He said: 'Instances of discrimination in any form have to be relentlessly fought whenever they appear and the Guild is committed to this with our campus-wide '£WeAreAllExeter' campaign, which has been running since the beginning of January.'
He added: 'The recently reported instances of antisemitism on campus horrified but emboldened us to extend the work we have been doing throughout the year with Jewish Society and Friends of Israel; to ensure they are able to organise activities free from the fear of persecution and intimidation.
'We believe the environment we have at Exeter is one that actively encourages free speech and debate, but we are very clear that criticism of the actions of states should never make individuals or communities feel persecuted on the basis of their faith or nationality.
'We believe in dialogue, debate and open discussion but we will never compromise our values when it comes to ridding our community of discrimination wherever and whenever it happens.
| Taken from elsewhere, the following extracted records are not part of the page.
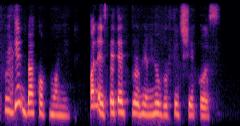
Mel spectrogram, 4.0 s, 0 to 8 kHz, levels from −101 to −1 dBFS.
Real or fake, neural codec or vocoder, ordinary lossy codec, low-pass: fake; codec, 32 kHz, 1.9 kbps, SNAC; none; 7.2 kHz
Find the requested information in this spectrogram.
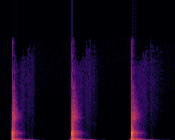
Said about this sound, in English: A hand struck upon the oaken door, three times knocking.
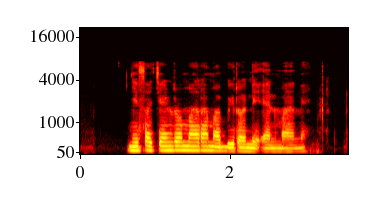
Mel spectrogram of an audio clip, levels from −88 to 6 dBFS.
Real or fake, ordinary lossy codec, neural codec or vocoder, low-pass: fake; none; codec, 16 kHz, 16 kbps, FreqCodec, smaller model; 7.2 kHz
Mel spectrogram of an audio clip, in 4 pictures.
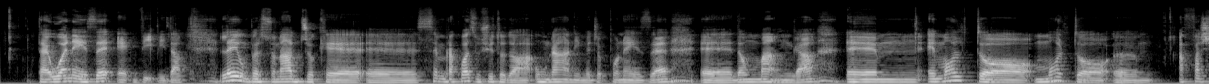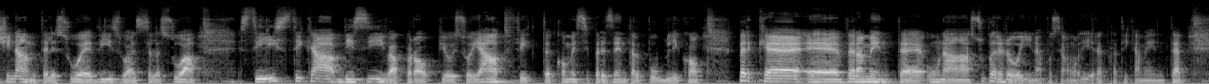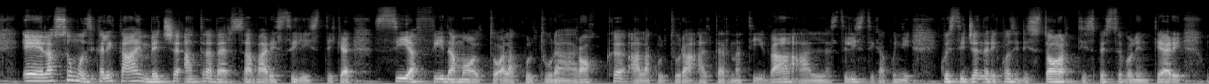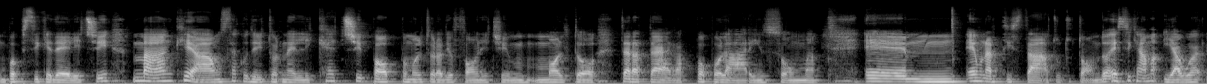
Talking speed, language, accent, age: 135 wpm, Italian, native, 20-39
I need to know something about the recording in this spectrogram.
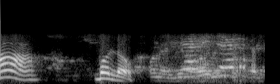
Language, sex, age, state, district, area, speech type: Gujarati, female, 30-45, Gujarat, Kheda, rural, conversation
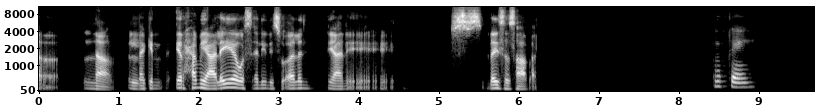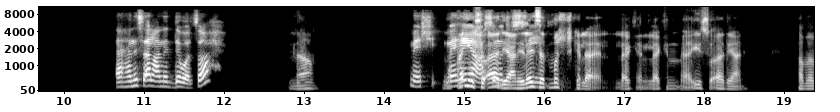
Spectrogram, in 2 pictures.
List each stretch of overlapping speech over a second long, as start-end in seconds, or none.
14.7-16.1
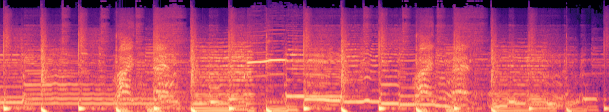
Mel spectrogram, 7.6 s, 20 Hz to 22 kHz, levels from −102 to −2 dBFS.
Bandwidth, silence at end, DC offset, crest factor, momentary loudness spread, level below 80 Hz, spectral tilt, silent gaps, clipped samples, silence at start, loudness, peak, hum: 17 kHz; 0 s; under 0.1%; 12 dB; 7 LU; -20 dBFS; -5.5 dB/octave; none; 0.4%; 0 s; -12 LUFS; 0 dBFS; none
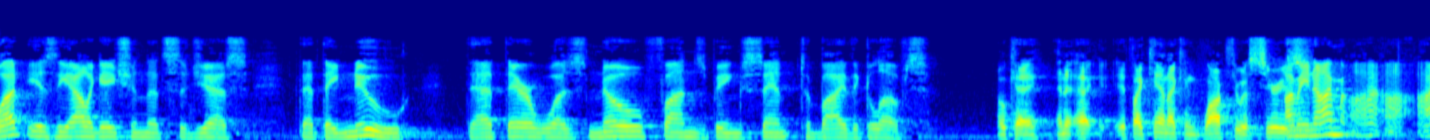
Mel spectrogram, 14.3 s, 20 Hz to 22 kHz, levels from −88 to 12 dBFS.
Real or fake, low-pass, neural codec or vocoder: real; 7.2 kHz; none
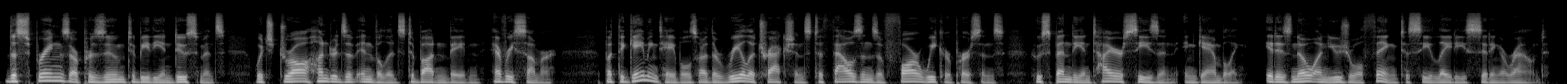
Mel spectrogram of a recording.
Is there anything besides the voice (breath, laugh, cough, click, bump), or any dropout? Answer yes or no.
no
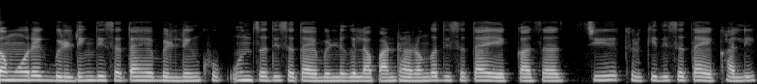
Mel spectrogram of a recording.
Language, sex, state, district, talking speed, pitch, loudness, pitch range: Marathi, female, Maharashtra, Sindhudurg, 180 wpm, 180 Hz, -19 LUFS, 170-185 Hz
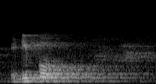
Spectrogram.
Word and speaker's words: depot: Depot. T is silent.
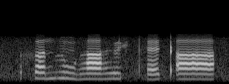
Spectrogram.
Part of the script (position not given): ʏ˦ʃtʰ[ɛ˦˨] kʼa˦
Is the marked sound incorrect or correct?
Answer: incorrect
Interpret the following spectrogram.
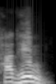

'We look forward to continuing our positive work with faith-based societies in the coming weeks and months to help build a community that is welcoming and inclusive of all Exeter students - a community that reaffirms We Are All Exeter.'
In a statement, Miss Shwaikh said claimed some of the tweets sent from her account were the result of a hack.
She said: 'As soon as I noticed these tweets, not only did I remove them I also changed all of my passwords and took further security measures for my social media accounts. It is very common for social media accounts of activists to be hacked.'
Miss Shwaikh added the terrorist tweet was posted in 2015 and was taken out of context and was a response to the 'demonising' of Palestinians.
She added: 'How this particular tweet has anything to do with anti-Semitism is beyond me and also isn't explained by the CAA at any stage so far in their publications or communications.'
Miss Shwaikh added: 'This has been an incredibly tough time for me over the last few weeks. I have been subject to bullying, harassment, threats, and serious defamation of character.
'There have been multiple articles written about me including one by an Exeter student for the Times of Israel in which I am called a terrorist supporter.
'I do not need to explain how serious this is in the current global atmosphere of Islamophobia. I should also point out that all of this will certainly have an effect on my freedom of movement.'